The antenna’s feed point resistance is 40 ohms and has some reactance. This equated to a 2 to 1 SWR. At the base of the tower I wanted to see R=50 and X=0, zero means the antenna is resonant. I wanted 1850 kHz to be my resonant frequency. Once I knew what R and X was, I had enough information to design an LC network to be placed at the base of the tower. To build the LC network, I needed to know if the antenna was capacitive or inductive reactant. This provided me with enough information so I could build my network. As mentioned above, the MFJ’s I talked about earlier do not show whether the antenna is capacitive or inductive reactant.

And now it’s time to purchase your needed antenna analyzer. So here are some suggestions. As mentioned above, the MFJ 259 and 269 series analyzers are reasonably priced, easy to use and give you a lot of useful information.

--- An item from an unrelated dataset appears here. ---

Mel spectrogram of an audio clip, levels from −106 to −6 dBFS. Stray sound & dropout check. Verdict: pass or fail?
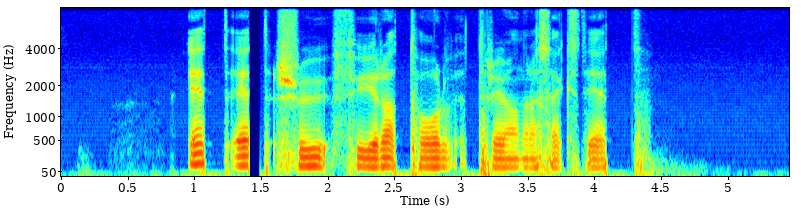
fail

You don’t have to save your lunch money for months on end to own one of these. They have two models that I would suggest, the standard NanoVNA, $60 and the NanoVNA H4, $90. You have to watch out for clones when it come to the little Nano’s. Stay off of Ebay unless you know for sure you are not getting a clone. I’m not trying to promote a business, but R&L Electronics sells only the original NanoVNA’s.

These little guys give you the same information as some of the most expensive VNA’s do. There is only one down side to this item and that would be that it’s very menu driven and a little on the confusing side. Once you learn how to navigate the menu, it’s super easy to use. You can even carry it around in your shirt pocket. I chose the H4 model. First off it has a bigger display and second it can be programmed to use up to 401 sampling points. Sampling points has a lot to do with accuracy. The higher the rate the more accurate the readings will be.

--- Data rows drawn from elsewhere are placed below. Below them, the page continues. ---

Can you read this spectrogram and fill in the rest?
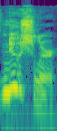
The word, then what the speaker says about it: Nussler: The Nussler. – Is that how it's pronounced? – It's Nussler.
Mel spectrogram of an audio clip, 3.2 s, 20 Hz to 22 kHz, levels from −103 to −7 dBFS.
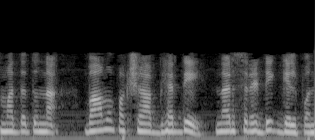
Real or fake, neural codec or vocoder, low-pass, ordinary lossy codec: real; none; 5.4 kHz; none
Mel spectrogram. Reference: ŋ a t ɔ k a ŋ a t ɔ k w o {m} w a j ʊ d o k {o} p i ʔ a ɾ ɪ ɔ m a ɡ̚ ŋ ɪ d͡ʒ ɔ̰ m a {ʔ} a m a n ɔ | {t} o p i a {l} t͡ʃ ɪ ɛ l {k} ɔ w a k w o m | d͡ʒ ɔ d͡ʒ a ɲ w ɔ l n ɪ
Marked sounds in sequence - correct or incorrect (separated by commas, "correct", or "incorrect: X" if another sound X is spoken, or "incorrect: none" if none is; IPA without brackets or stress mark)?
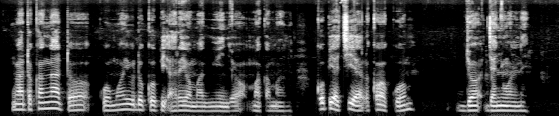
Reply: correct, correct, incorrect: k, incorrect: k, incorrect: none, correct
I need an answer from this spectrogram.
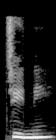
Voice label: "cheeni", Punjabi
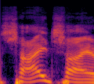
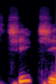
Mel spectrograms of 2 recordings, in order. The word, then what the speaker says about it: Chi-Chi: Less Nesman pronounce he he I think he called him Chai Chai Rodriguez. And then uh Johnny Fever corrected me. I I think it's Chi-Chi and he's like he kept on going Chai Chai.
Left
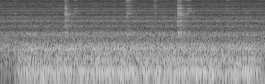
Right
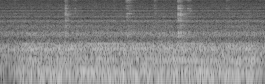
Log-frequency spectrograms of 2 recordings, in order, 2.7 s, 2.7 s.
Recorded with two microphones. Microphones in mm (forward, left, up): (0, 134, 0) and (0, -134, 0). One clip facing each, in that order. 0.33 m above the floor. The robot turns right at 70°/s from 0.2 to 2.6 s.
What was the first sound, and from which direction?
Only background noise.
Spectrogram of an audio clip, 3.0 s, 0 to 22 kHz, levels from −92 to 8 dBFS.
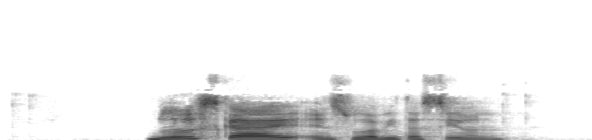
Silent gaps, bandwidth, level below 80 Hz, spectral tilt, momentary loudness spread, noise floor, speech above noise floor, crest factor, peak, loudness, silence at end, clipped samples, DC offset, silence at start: none; 10.5 kHz; -72 dBFS; -2 dB/octave; 14 LU; -83 dBFS; 63 dB; 18 dB; -4 dBFS; -20 LUFS; 0.45 s; under 0.1%; under 0.1%; 0.75 s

Rig expert antenna analyzers: These are on the expensive side but very good hand held analyzers. The newer Zoom models are the ones you want to focus on. The reason being, these models use a higher sampling rate. I would suggest the AA-230 Zoom.


There are two models I want to address. First the SARK 100. I’ll keep this simple….JUNK. Stay away from this model. Now the SARK 110 is a top of the line and highly accurate analyzer. The only down side is its very menu driven. The one big upside is you can go as high as 10,000 sampling points as a stand-alone unit. It’s small and will fit in your shirt pocket.

Earlier I talked about taking your antenna readings at the feed point of the antenna. Enter OSL calibration. OSL (open, short, load) calibration is a way of canceling out your feed line. Let’s take a 100 foot length of coax. Hook it to your analyzer and then run OSL calibration by putting your open, short and load on the antenna end of the coax. Once calibrated, you can hook your coax to the antenna under test and the coax will be canceled out so the readings you see are the same as if you were to hook your antenna analyzer to the antenna’s feed point. Not all antenna analyzers have this feature. The NanoVNA, the Rig Expert and SARK110 have this feature. These three models can also be used in conjunction with your computer.

TDR (time domain reflectometer)

TDR is a really neat feature. The antenna analyzer sends a trace down the coax to look for a fault. Suppose a squirrel chews through your coax and you have no idea where the fault is? TDR will tell you. Again I will use my station as an example. My forty meter antenna crapped out, the SWR went through the roof. I knew the total length of my coax was 150 feet to the top of my tower. I ran a TDR plot and it showed I had a fault at the 60 foot point in the coax. The 60 foot point is at the base of my tower. At that location I had coupled two length of coax together with PL 259’s and a barrel connector. I took the connection apart and found the barrel connector was burnt and melted. I replaced both of the PL 259’s and bought a better quality barrel connector. Problem solved. The above three mentioned antenna analyzers have this feature.

There are so many antenna analyzers on the market and I cannot review or list them all. Stop by the club’s station most Wednesday evenings and I would be more than happy to discuss antenna analyzers and their usage.